** Task input follows **

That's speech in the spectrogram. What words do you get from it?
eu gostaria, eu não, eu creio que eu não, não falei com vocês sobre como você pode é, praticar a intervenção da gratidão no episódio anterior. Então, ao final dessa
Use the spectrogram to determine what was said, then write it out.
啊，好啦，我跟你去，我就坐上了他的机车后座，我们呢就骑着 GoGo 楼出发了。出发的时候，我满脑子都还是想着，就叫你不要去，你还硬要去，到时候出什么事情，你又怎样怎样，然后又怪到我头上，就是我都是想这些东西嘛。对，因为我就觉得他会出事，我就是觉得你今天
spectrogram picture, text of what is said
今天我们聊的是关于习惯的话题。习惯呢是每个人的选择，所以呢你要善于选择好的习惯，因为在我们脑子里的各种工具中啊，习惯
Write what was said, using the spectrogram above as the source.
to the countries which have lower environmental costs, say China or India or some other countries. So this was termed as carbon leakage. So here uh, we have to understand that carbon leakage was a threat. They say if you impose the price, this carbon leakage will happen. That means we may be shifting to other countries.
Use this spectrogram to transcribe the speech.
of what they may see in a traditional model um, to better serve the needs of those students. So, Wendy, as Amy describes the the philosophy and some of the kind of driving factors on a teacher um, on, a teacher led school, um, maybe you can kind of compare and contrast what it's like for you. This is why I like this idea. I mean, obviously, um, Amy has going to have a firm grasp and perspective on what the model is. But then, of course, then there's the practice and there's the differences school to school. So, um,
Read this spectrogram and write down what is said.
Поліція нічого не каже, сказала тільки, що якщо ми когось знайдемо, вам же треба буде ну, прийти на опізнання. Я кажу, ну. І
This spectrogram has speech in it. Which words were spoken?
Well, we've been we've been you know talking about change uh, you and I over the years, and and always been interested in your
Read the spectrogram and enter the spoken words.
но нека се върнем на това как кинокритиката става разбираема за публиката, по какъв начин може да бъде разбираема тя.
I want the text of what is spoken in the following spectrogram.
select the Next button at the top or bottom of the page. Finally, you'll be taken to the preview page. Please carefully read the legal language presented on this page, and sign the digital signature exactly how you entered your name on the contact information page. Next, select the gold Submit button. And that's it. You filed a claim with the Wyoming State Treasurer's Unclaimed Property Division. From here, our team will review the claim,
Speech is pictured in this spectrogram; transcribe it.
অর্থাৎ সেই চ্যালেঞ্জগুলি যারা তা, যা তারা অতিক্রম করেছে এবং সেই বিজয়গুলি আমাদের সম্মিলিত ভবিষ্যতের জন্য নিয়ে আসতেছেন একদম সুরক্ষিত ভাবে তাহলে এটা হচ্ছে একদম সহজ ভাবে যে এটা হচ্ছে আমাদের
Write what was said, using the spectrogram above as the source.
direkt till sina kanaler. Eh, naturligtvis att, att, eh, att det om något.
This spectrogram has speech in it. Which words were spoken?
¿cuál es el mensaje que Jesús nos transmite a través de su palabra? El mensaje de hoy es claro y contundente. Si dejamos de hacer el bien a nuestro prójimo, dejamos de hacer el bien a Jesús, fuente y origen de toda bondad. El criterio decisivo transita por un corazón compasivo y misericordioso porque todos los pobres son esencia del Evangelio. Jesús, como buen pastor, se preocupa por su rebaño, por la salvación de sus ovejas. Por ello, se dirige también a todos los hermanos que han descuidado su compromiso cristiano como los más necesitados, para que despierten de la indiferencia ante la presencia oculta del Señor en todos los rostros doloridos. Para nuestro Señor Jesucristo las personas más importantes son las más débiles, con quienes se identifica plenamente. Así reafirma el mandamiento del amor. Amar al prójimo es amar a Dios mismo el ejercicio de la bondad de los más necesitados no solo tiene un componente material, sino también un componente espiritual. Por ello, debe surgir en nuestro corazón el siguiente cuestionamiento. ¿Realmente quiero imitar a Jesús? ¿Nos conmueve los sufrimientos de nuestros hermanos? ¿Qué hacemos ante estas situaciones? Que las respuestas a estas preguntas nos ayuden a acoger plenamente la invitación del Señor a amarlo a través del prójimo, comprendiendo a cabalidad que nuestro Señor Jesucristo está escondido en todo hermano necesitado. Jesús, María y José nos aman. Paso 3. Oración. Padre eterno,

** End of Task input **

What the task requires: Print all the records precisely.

Answer to this exercise:
That's speech in the spectrogram. What words do you get from it?
eu gostaria, eu não, eu creio que eu não, não falei com vocês sobre como você pode é, praticar a intervenção da gratidão no episódio anterior. Então, ao final dessa
Use the spectrogram to determine what was said, then write it out.
啊，好啦，我跟你去，我就坐上了他的机车后座，我们呢就骑着 GoGo 楼出发了。出发的时候，我满脑子都还是想着，就叫你不要去，你还硬要去，到时候出什么事情，你又怎样怎样，然后又怪到我头上，就是我都是想这些东西嘛。对，因为我就觉得他会出事，我就是觉得你今天
spectrogram picture, text of what is said
今天我们聊的是关于习惯的话题。习惯呢是每个人的选择，所以呢你要善于选择好的习惯，因为在我们脑子里的各种工具中啊，习惯
Write what was said, using the spectrogram above as the source.
to the countries which have lower environmental costs, say China or India or some other countries. So this was termed as carbon leakage. So here uh, we have to understand that carbon leakage was a threat. They say if you impose the price, this carbon leakage will happen. That means we may be shifting to other countries.
Use this spectrogram to transcribe the speech.
of what they may see in a traditional model um, to better serve the needs of those students. So, Wendy, as Amy describes the the philosophy and some of the kind of driving factors on a teacher um, on, a teacher led school, um, maybe you can kind of compare and contrast what it's like for you. This is why I like this idea. I mean, obviously, um, Amy has going to have a firm grasp and perspective on what the model is. But then, of course, then there's the practice and there's the differences school to school. So, um,
Read this spectrogram and write down what is said.
Поліція нічого не каже, сказала тільки, що якщо ми когось знайдемо, вам же треба буде ну, прийти на опізнання. Я кажу, ну. І
This spectrogram has speech in it. Which words were spoken?
Well, we've been we've been you know talking about change uh, you and I over the years, and and always been interested in your
Read the spectrogram and enter the spoken words.
но нека се върнем на това как кинокритиката става разбираема за публиката, по какъв начин може да бъде разбираема тя.
I want the text of what is spoken in the following spectrogram.
select the Next button at the top or bottom of the page. Finally, you'll be taken to the preview page. Please carefully read the legal language presented on this page, and sign the digital signature exactly how you entered your name on the contact information page. Next, select the gold Submit button. And that's it. You filed a claim with the Wyoming State Treasurer's Unclaimed Property Division. From here, our team will review the claim,
Speech is pictured in this spectrogram; transcribe it.
অর্থাৎ সেই চ্যালেঞ্জগুলি যারা তা, যা তারা অতিক্রম করেছে এবং সেই বিজয়গুলি আমাদের সম্মিলিত ভবিষ্যতের জন্য নিয়ে আসতেছেন একদম সুরক্ষিত ভাবে তাহলে এটা হচ্ছে একদম সহজ ভাবে যে এটা হচ্ছে আমাদের
Write what was said, using the spectrogram above as the source.
direkt till sina kanaler. Eh, naturligtvis att, att, eh, att det om något.
This spectrogram has speech in it. Which words were spoken?
¿cuál es el mensaje que Jesús nos transmite a través de su palabra? El mensaje de hoy es claro y contundente. Si dejamos de hacer el bien a nuestro prójimo, dejamos de hacer el bien a Jesús, fuente y origen de toda bondad. El criterio decisivo transita por un corazón compasivo y misericordioso porque todos los pobres son esencia del Evangelio. Jesús, como buen pastor, se preocupa por su rebaño, por la salvación de sus ovejas. Por ello, se dirige también a todos los hermanos que han descuidado su compromiso cristiano como los más necesitados, para que despierten de la indiferencia ante la presencia oculta del Señor en todos los rostros doloridos. Para nuestro Señor Jesucristo las personas más importantes son las más débiles, con quienes se identifica plenamente. Así reafirma el mandamiento del amor. Amar al prójimo es amar a Dios mismo el ejercicio de la bondad de los más necesitados no solo tiene un componente material, sino también un componente espiritual. Por ello, debe surgir en nuestro corazón el siguiente cuestionamiento. ¿Realmente quiero imitar a Jesús? ¿Nos conmueve los sufrimientos de nuestros hermanos? ¿Qué hacemos ante estas situaciones? Que las respuestas a estas preguntas nos ayuden a acoger plenamente la invitación del Señor a amarlo a través del prójimo, comprendiendo a cabalidad que nuestro Señor Jesucristo está escondido en todo hermano necesitado. Jesús, María y José nos aman. Paso 3. Oración. Padre eterno,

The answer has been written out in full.